  • When dealing with older wines over 10 years old, decanting should be approached with great care and not be over-aerated as this could cause the wine to lose its aromas and ruin its quality.

How do you use a wine decanter?

The purpose of using a decanter can vary depending on how it is used and how the wine is poured into it. Decanting wine involves separating it from impurities, while aerating wine involves letting it breathe for a certain amount of time before consumption. Therefore, pouring wine into a decanter can serve different purposes, such as simply transferring it into a different vessel for serving. To further enhance its performance, various accessories such as decanter stoppers and cheesecloths can be used.

Using a decanter to decant wine

To ensure that only the wine free from impurities is poured into the decanter during the decanting process, it is essential to pour the wine slowly and carefully. The primary goal is to prevent the sediment from escaping into the decanter. When approaching the sediment, the pouring speed should be reduced even further, and the bottle should be lifted before any sediment reaches the neck to avoid it from getting into the decanter.

For extra protection, a cheesecloth can be placed over the neck of the decanter to prevent even the tiniest amount of sediment from passing through. Additionally, using a decanter with a stopper can be advantageous, particularly for delicate wines, to prevent excessive oxidation caused by prolonged exposure to air. The wine’s delicate flavors are easily affected by over-oxidation, and a stopper limits the wine’s exposure to the air, preventing this issue.

Using a decanter to aerate wine

If you simply want to aerate a young wine, you can pour it directly into your decanter without decanting it. As the wine hits the clear surface of the decanter, its liveliness is accentuated. The wine’s vigorous personality gradually mellows down, taking a breather as it rests in the airy environment for a few hours. Once you taste the wine, you will be greeted with a delightful display of scents and tastes on both the nose and the tongue.

What does double decanting mean?

To salvage a decanter that has been contaminated with impurities, the double decanting technique can be used. Initially, wash and dry the original bottle, where most of the sediment has been collected. Next, pour the wine slowly from the decanter back into the original bottle, definitively separating the wine’s nectar from any last traces of unwanted sediment. It’s crucial to avoid repeating the double decanting process, as over-decanting may pose a risk to your valuable beverage.

How do you clean a decanter?

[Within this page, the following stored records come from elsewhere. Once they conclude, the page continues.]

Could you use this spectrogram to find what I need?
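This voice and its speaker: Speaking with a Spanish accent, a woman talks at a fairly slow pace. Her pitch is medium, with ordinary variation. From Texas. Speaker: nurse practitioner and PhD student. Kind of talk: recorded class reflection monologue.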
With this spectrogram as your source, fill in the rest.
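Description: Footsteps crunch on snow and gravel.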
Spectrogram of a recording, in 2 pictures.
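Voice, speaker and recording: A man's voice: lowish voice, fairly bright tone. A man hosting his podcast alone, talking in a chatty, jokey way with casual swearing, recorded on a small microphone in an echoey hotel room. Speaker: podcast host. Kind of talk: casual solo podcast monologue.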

To achieve the best possible results when using a decanter, it is essential to ensure that it is thoroughly cleaned and purified beforehand. Using water, rinse the decanter generously and with vigor to eliminate any remnants or deposits of previous wine. It is advisable to avoid using soap as it may leave behind chemicals that could damage the aroma of the wine. To clean a wine decanter, you can utilize a microfiber cloth, or specialized ceramic washing balls. Finally, a decanter dryer rack can be utilized to allow for the decanter to dry upside down completely.

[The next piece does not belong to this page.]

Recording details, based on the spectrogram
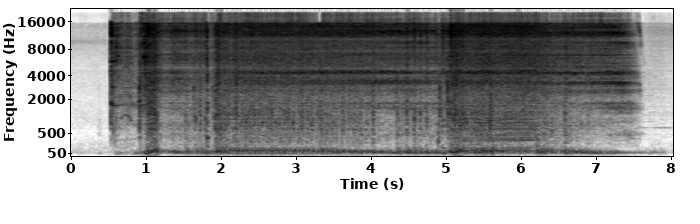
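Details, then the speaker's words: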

What wines should you decant and aerate?

Not all wines benefit from decanting. If a bottle contains no sediment, decanting is unnecessary. However, young wines may benefit from decanting to allow for aeration.

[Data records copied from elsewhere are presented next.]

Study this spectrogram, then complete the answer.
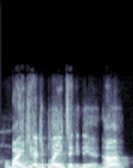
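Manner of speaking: high-pitched, indignant grilling; mock interrogation. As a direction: press him for proof, playfully offended.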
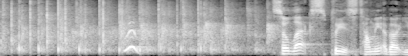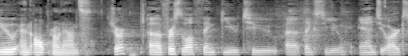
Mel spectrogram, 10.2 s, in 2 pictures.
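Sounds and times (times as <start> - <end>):
small crowd applauding: 0.0 - 3.6
short rising-and-falling whoop or whistle: 1.5 - 1.9
speech: 1.6 - 2.0, 3.5 - 10.1.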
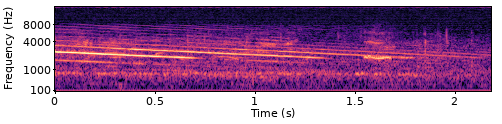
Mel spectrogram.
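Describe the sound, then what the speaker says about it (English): Full-time siren at a 1992 Brisbane Rugby League match between Norths Devils and Logan City Scorpions at Bishop Park: a steady, slowly falling electronic wail heard from a distance over crowd noise, with no talking. "Full-time siren sounds as the last tackle of the match is made"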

Decanting can be especially beneficial for exceptional red wine vintages with robust tannins and complex flavors, which are more likely to form sediment as they age. It is important to decant these wines carefully, without exposing them to excessive oxygen.

In general, the decanting process is highly recommended for great wines from Bordeaux, the Rhone Valley, Madiran, and old Cahors vintages. However, for fragile red wines that have weakened due to old age, it’s not advisable to decant them even if using a stopper. Additionally, young and fruity wines can benefit from aeration in a decanter to enhance their flavor and aroma, but if they have no impurities and are light in color, decanting is not necessary.